I would like to share my idea of simplifying the process of cyclic updating free Let's Encypt certificates in a containerized environment. My favorite web hosting platform is Docker. Therefore, to implement and publish web applications I use Docker containers running on Linux VPS. In such an environment, I have many containers with web applications running behind one container with a nginx reverse proxy server. However, for the implementation of the HTTPS protocol for outdoor communication, I use free Let's Encypt certificates, which I manage using the Certbot tool. Although the described environment is undoubtedly a popular and great solution, it causes some problems.

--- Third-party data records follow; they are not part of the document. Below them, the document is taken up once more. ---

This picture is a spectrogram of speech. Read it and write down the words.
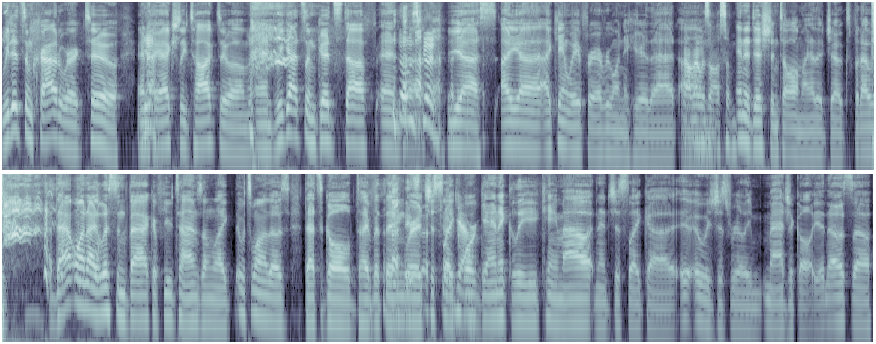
we did some crowd work too, and I actually talked to him, and we got some good stuff. And That was uh, good. Yes, I uh, I can't wait for everyone to hear that. Oh, that was awesome. In addition to all my other jokes, but I was that one I listened back a few times times I'm like, it's one of those that's gold type of thing where it's just like Yeah. organically came out and it's just like, uh, it, it was just really magical, you know? So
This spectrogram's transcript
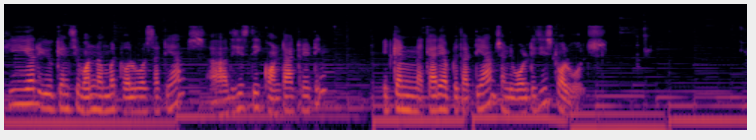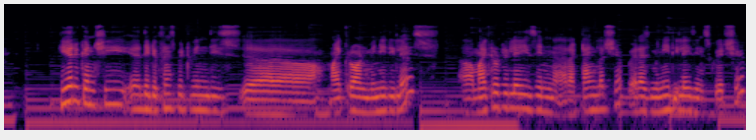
here you can see one number 12 volts 30 amps uh, this is the contact rating it can carry up to 30 amps and the voltage is 12 volts. Here you can see uh, the difference between these uh, micro and mini relays. Uh, micro relay is in rectangular shape whereas mini relay is in square shape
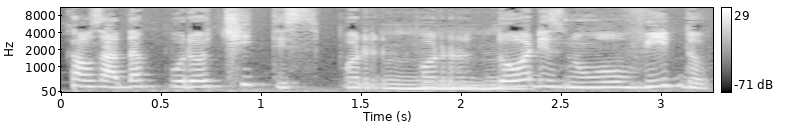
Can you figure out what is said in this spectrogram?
causada por otites, por, uhum. por dores no ouvido.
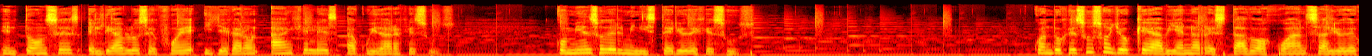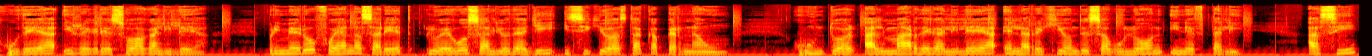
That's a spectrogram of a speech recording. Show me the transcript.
Entonces el diablo se fue y llegaron ángeles a cuidar a Jesús. Comienzo del ministerio de Jesús. Cuando Jesús oyó que habían arrestado a Juan, salió de Judea y regresó a Galilea. Primero fue a Nazaret, luego salió de allí y siguió hasta Capernaum, junto al, mar de Galilea en la región de Zabulón y Neftalí. Así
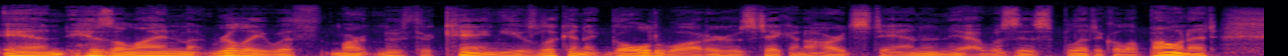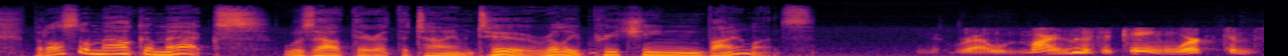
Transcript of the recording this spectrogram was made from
and his alignment really with Martin Luther King. He was looking at Goldwater, who was taking a hard stand, and that was his political opponent. But also Malcolm X was out there at the time, too, really preaching violence. Martin Luther King worked himself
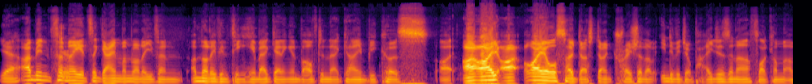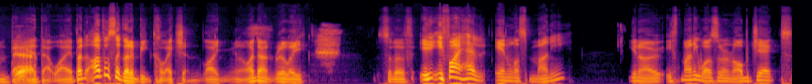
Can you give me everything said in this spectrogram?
Yeah, I mean, for Yeah. me, it's a game. I'm not even. I'm not even thinking about getting involved in that game because I, I, I, I also just don't treasure the individual pages enough. Like I'm, I'm bad Yeah. that way. But I've also got a big collection. Like you know, I don't really sort of. If I had endless money, you know, if money wasn't an object,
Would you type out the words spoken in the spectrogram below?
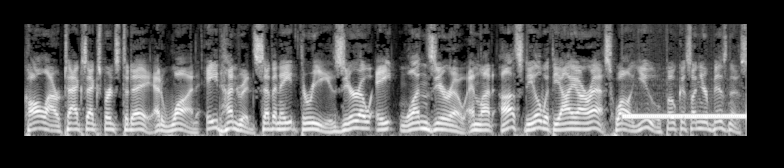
Call our tax experts today at 1 800 783 0810 and let us deal with the IRS while you focus on your business.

Namely, without additional tools, I must remember to copy the certificate to the proxy server after renewal and then manually reload the website that uses the certificate. Although this is not a difficult task, it requires some attention, which could be devoted to more interesting activities. My idea of solving this small problem is quite simple and flexible. It allows me to completely automate the certificate update process and also allows me to avoid restarting the proxy server.
The idea is to use the Certbot timer, which is responsible for automatic and cyclical renewal of certificates. Certbot installs on the system timer service called

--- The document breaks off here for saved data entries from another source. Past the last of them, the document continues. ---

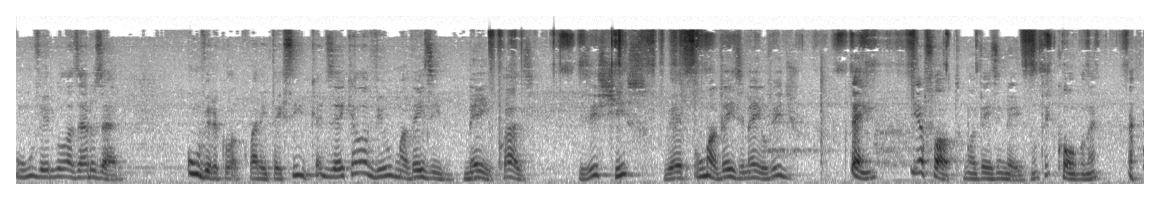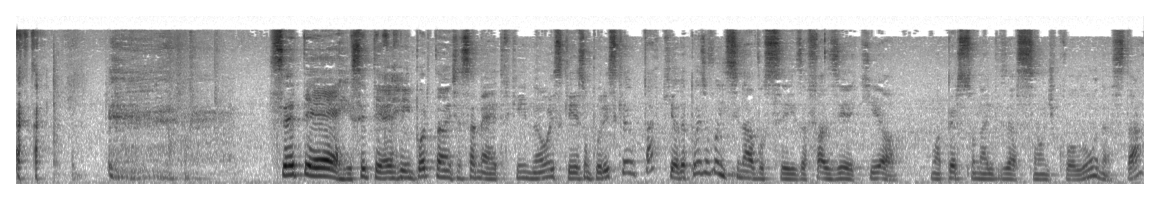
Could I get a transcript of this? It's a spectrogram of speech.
1,00. 1,45 quer dizer que ela viu uma vez e meio, quase. Existe isso? Ver uma vez e meio o vídeo? Tem. E a foto, uma vez e meio? Não tem como, né? CTR, CTR é importante essa métrica, e não esqueçam, por isso que eu tá aqui, ó. Depois eu vou ensinar vocês a fazer aqui, ó, uma personalização de colunas, tá?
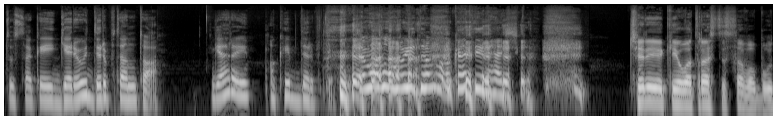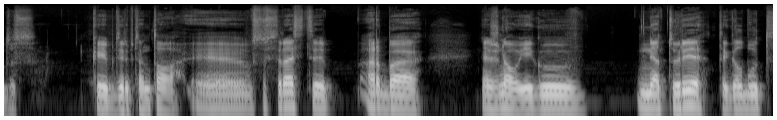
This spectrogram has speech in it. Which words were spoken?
tu sakai, geriau dirbti ant to. Gerai, o kaip dirbti? Tai man labai įdomu, ką tai reiškia. Čia reikia jau atrasti savo būdus, kaip dirbti ant to. E, susirasti arba, nežinau, jeigu neturi, tai galbūt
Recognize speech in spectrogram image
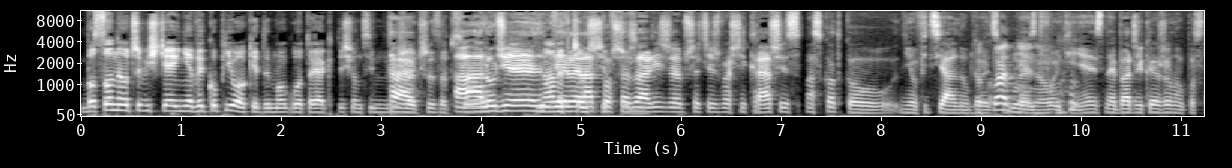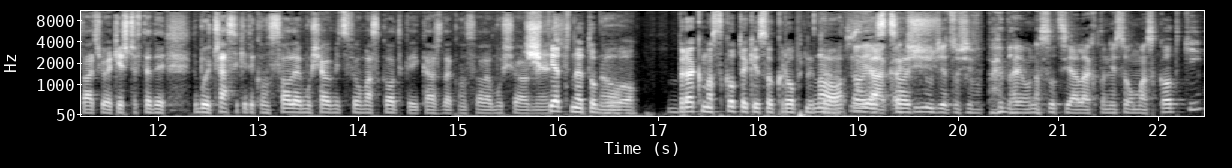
Bo Sony oczywiście jej nie wykupiło, kiedy mogło, to jak tysiąc innych Tak, rzeczy zepsuło. A, a ludzie No, wiele lat powtarzali, że przecież właśnie Crash jest maskotką nieoficjalną Dokładnie, powiedzmy no. PS2, nie? Jest najbardziej kojarzoną postacią. Jak jeszcze wtedy, to były czasy, kiedy konsole musiały mieć swoją maskotkę i każda konsola musiała mieć. Świetne to no. było. Brak maskotek jest okropny No, teraz. To No jest jak, coś- a ci ludzie, co się wypowiadają na socjalach, to nie są maskotki?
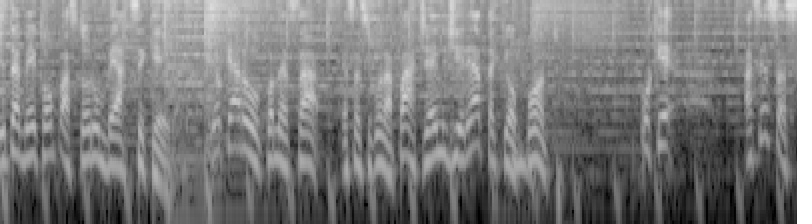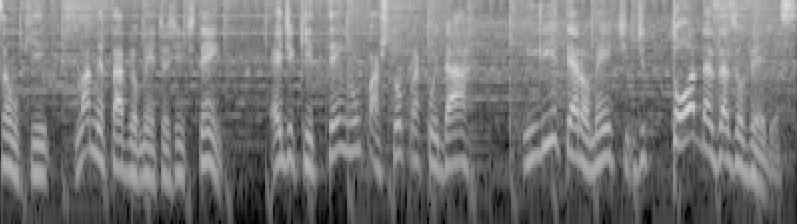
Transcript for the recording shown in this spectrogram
e também com o pastor Humberto Siqueira. Eu quero começar essa segunda parte já indo direto aqui ao ponto, porque a sensação que, lamentavelmente, a gente tem é de que tem um pastor para cuidar literalmente de todas as ovelhas.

certbot.service, which automatically launches the process of renewing installed certificates from time to time.
For implementation, I wrote a few simple scripts that can be freely configured. These scripts install on the system two additional services that work with the Certbot timer. The first service I named
certbot-renewed-copy.service is responsible for automatically copying renewed certificates to the proxy directory. The second service, called

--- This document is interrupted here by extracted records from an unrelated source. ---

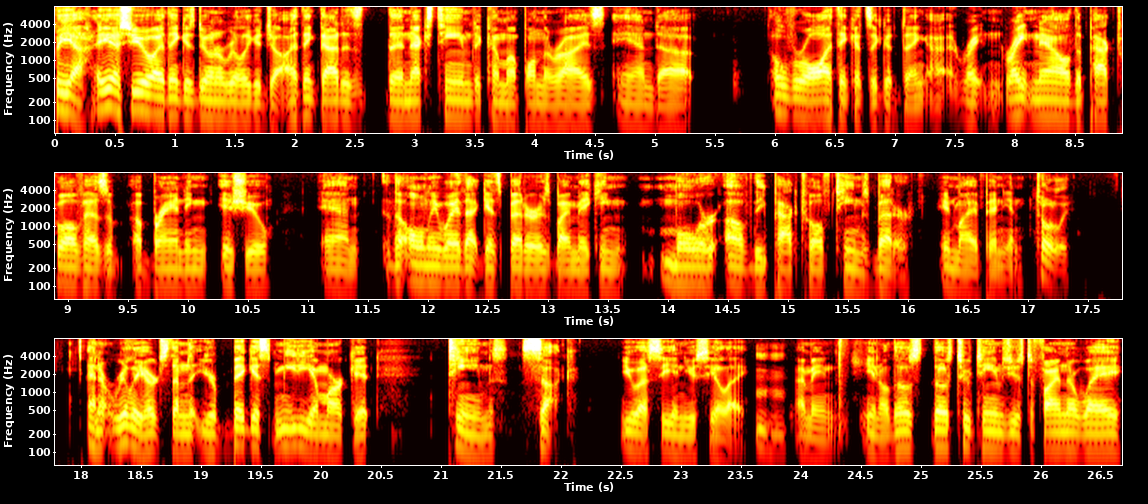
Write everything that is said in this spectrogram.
But yeah, ASU I think is doing a really good job. I think that is the next team to come up on the rise, and uh, overall I think it's a good thing. Uh, right right now, the Pac-12 has a, a branding issue. And the only way that gets better is by making more of the Pac 12 teams better, in my opinion Totally. and it really hurts them that your biggest media market teams suck. USC and UCLA. I mean, you know those those two teams used to find their way,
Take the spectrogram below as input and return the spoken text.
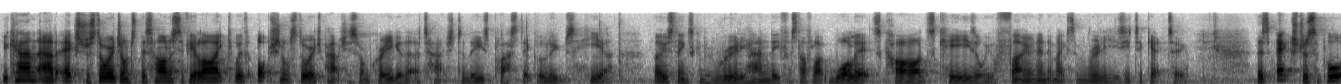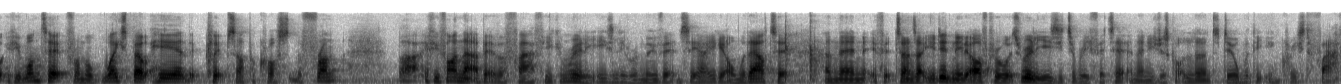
You can add extra storage onto this harness if you like with optional storage pouches from Kriega that attach to these plastic loops here. Those things can be really handy for stuff like wallets, cards, keys or your phone and it makes them really easy to get to. There's extra support if you want it from a waist belt here that clips up across the front but if you find that a bit of a faff you can really easily remove it and see how you get on without it and then if it turns out you did need it after all it's really easy to refit it and then you've just got to learn to deal with the increased faff.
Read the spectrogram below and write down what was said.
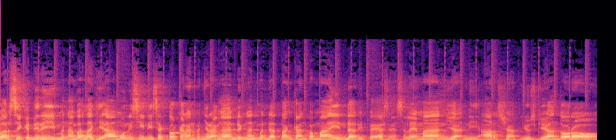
Persik Kediri menambah lagi amunisi di sektor kanan penyerangan dengan mendatangkan pemain dari PSS Sleman yakni Arsyad Yusgiantoro.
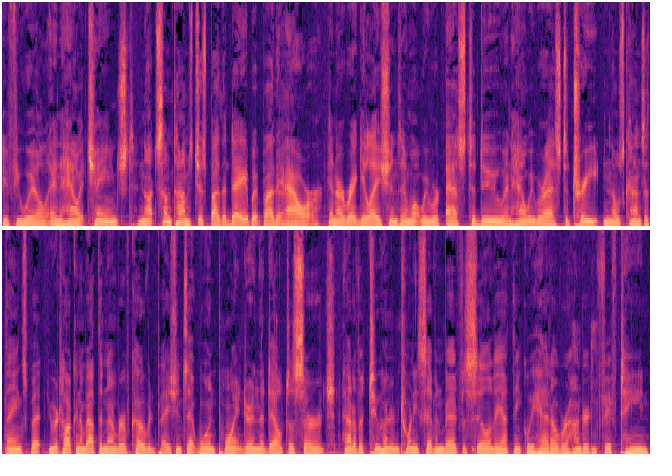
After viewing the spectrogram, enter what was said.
if you will, and how it changed. Not sometimes just by the day, but by the hour and our regulations and what we were asked to do and how we were asked to treat and those kinds of things. But you were talking about the number of COVID patients. At one point during the Delta surge, out of a 227 bed facility, I think we had over 115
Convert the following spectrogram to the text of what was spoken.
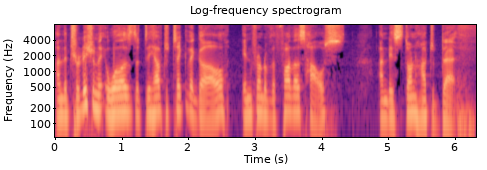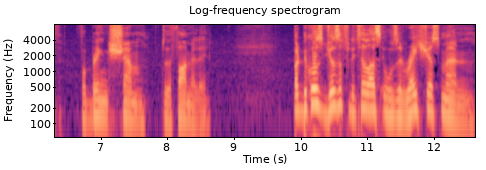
And the tradition was that they have to take the girl in front of the father's house and they stone her to death for bringing Shem to the family. But because Joseph, they tell us, it was a righteous man,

certbot-post-renewal-reload.service deals with reloading web application containers when certificates are renewed. The proxy server container is not reloaded, this only applies to application containers.
Wherever possible, Certbot installs certificates using the webroot method, because it does not require you to disable the proxy server using port 80.
I assumed that the web application containers are managed using the Docker Compose tool. In the configuration file of this tool, for a given container (
docker-compose.yml), the domain names corresponding to the installed certificates should be specified in the
environment: VIRTUAL_HOST parameter.
In addition, I assume that Certbot installs the certificates in the standard directory
Launched services save their logs to a standard system journal. Therefore, they can be viewed in the status of a given service or using the
I tested this solution on Debian 9 and Ubuntu 16.04 Linux distributions.
Using the code
Before starting the installation, copy all downloaded files into your directory of choice.
The installation procedure consists, in first, customizing the contents of configuration files and then running the script to install the services.
config.copy.cf file, you should edit the list of certificate domains that will be copied (
certificates field) and the destination directory path where they will be copied for the proxy server (
certificates = domain.com, sub.domain.com
destination = /path/to/proxy/certs
config.reload.cf file, in the
certs_path field, enter the same path to the proxy server directory as above where the certificates will be copied:
certs_path = /path/to/proxy/certs
config.location.cf file contains a list of all locations of
docker-compose.yml files which are intended for launching containers for applications that we intend to automatically reload after certificate renewal.
To install the scripts on the system and run the services described above, I prepared a simple script called
Run it this way:
$ sudo bash install.sh
The status and logs of installed services can be checked using these commands:
$ sudo systemctl status certbot-renewed-copy.service
$ sudo systemctl status certbot-post-renewal-reload.service